Added by William Douglas on October 9, 2016 at 21:44 — No Comments
Children of James Goffigon and his first wife, Leah Willett
Nathaniel Goffigon mar Frances Dunton 19 Dec 1772, dau of Levin Dunton, Sr., cons; Samuel Aitchison security. See Marriages-Northampton Co page 45. Nathaniel was born 10 Jan 1747, Northampton Co., and died 31 Jan 1808, in Northampton Co. Frances was daughter of Levin Dunton and Frances Waterfield. Frances was born 1752 -in Northampton Co. Nathaniel was a prominent figure in the county and was instrumental in forming a…Continue
Added by Henry Barraud Hunt, Jr. on October 8, 2016 at 21:00 — No Comments
This is a continuation of James Goffigon and his wife, Leah Willett.
The will of James Goffigon 11 Dec 1761/12 Jan 1762-Wills and Inventories, XXX-R, #22, 1760-1762, page 369, Northampton Co., to wife Mary as much as she had when I married her. To youngest son, Thomas. To Nathaniel Goffigon 30 acres bought of Douglas Willett. Residual legatees my children Nathaniel Goffigon, Ann Jarvis, Susanna Bishop, Rose Hunt, Mary Goffigon, Elizabeth Goffigon, and Sarah Goffigon. My accounts…Continue
Added by Henry Barraud Hunt, Jr. on October 7, 2016 at 20:00 — No Comments
This is a continuation of recording the children of Captain William Willett. Thomas Goffigon in his will dated 1752, mentioned his younger brother, James Goffigon, who married Leah Willett. Leah Goffigon had been left 125 acres by her father, Capt William Willett. Capt Willett had, also, named James Goffigon as one of his executives in his will. James Goffigon was born about 1717 in Northampton, Co. and died leaving a will, 11 Dec 1761/12 Jan 1762 Wills & Invventories, XXX-R, #22,…Continue
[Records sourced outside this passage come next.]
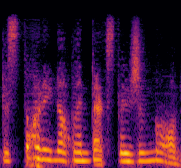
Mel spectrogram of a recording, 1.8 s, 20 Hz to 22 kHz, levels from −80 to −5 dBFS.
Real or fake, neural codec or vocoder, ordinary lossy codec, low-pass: fake; codec, 44.1 kHz, 0.9 kbps, DAC; Opus, 64 kbps; 14.4 kHz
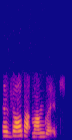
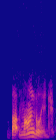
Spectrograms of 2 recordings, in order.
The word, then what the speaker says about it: Zal Batmanglij: Is it Zal Batmanglij? – Zal Batmanglij. – Batmanglij. Okay. So I was close, yeah. – But not quite.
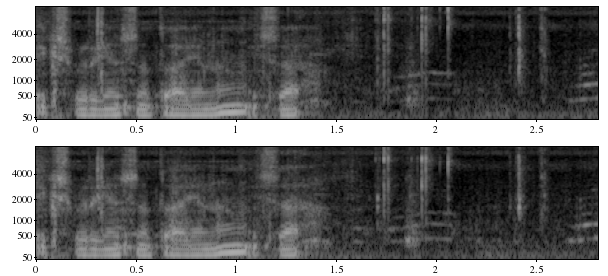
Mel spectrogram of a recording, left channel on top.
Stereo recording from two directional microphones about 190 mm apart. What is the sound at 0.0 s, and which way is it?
Speech, centre (ahead or behind).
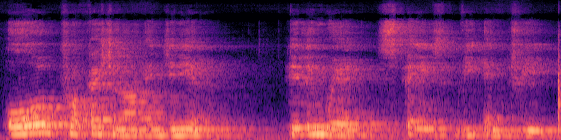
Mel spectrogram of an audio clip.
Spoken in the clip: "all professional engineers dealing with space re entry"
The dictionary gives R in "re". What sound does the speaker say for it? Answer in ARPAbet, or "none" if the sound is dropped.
W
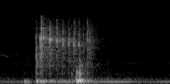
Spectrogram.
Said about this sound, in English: I'm pouring myself a glass of whiskey.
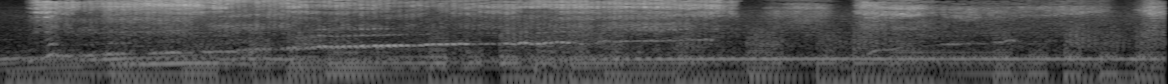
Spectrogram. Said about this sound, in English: Alright, just to backing up the time truck. The Atrociraptors are following. Now turning it around and going!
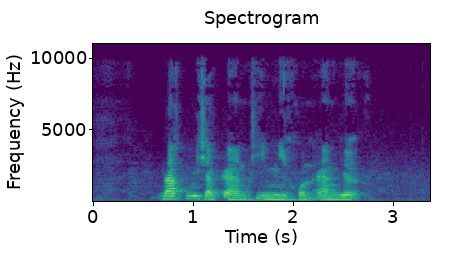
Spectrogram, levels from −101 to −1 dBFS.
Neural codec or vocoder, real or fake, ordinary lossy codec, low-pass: none; real; Opus, 64 kbps; 9.9 kHz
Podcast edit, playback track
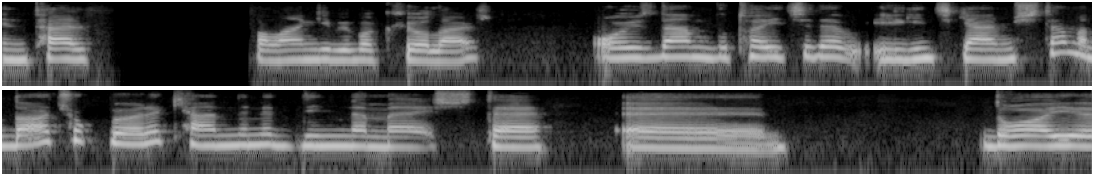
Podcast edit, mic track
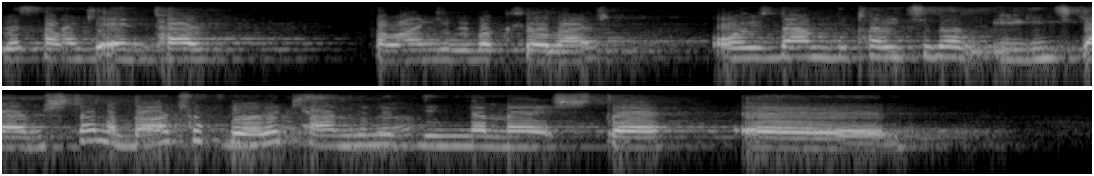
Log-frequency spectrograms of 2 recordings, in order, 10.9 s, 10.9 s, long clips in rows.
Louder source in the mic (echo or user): echo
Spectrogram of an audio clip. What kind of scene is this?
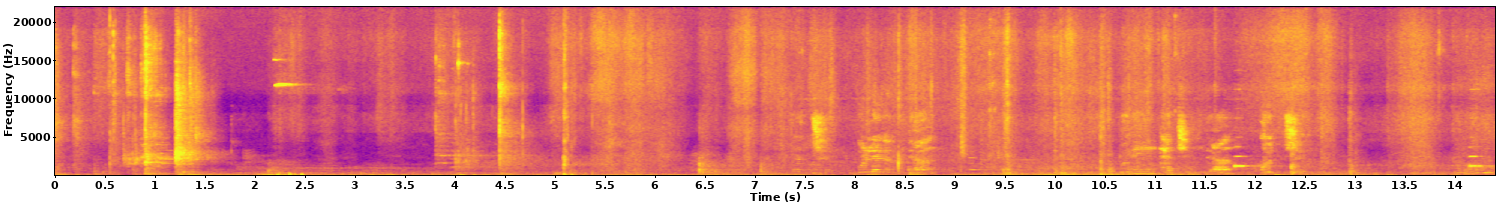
elevator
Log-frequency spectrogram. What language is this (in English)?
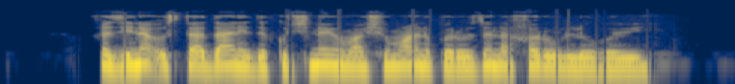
Pashto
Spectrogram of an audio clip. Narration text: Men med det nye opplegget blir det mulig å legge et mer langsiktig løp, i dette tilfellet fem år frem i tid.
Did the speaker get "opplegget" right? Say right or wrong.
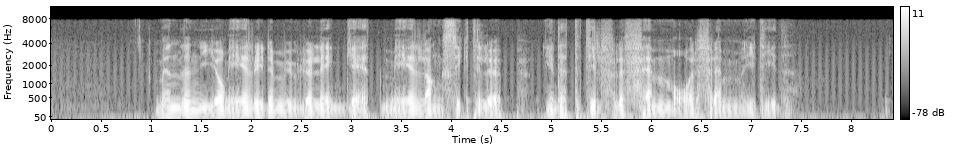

Added by Henry Barraud Hunt, Jr. on October 6, 2016 at 16:00 — No Comments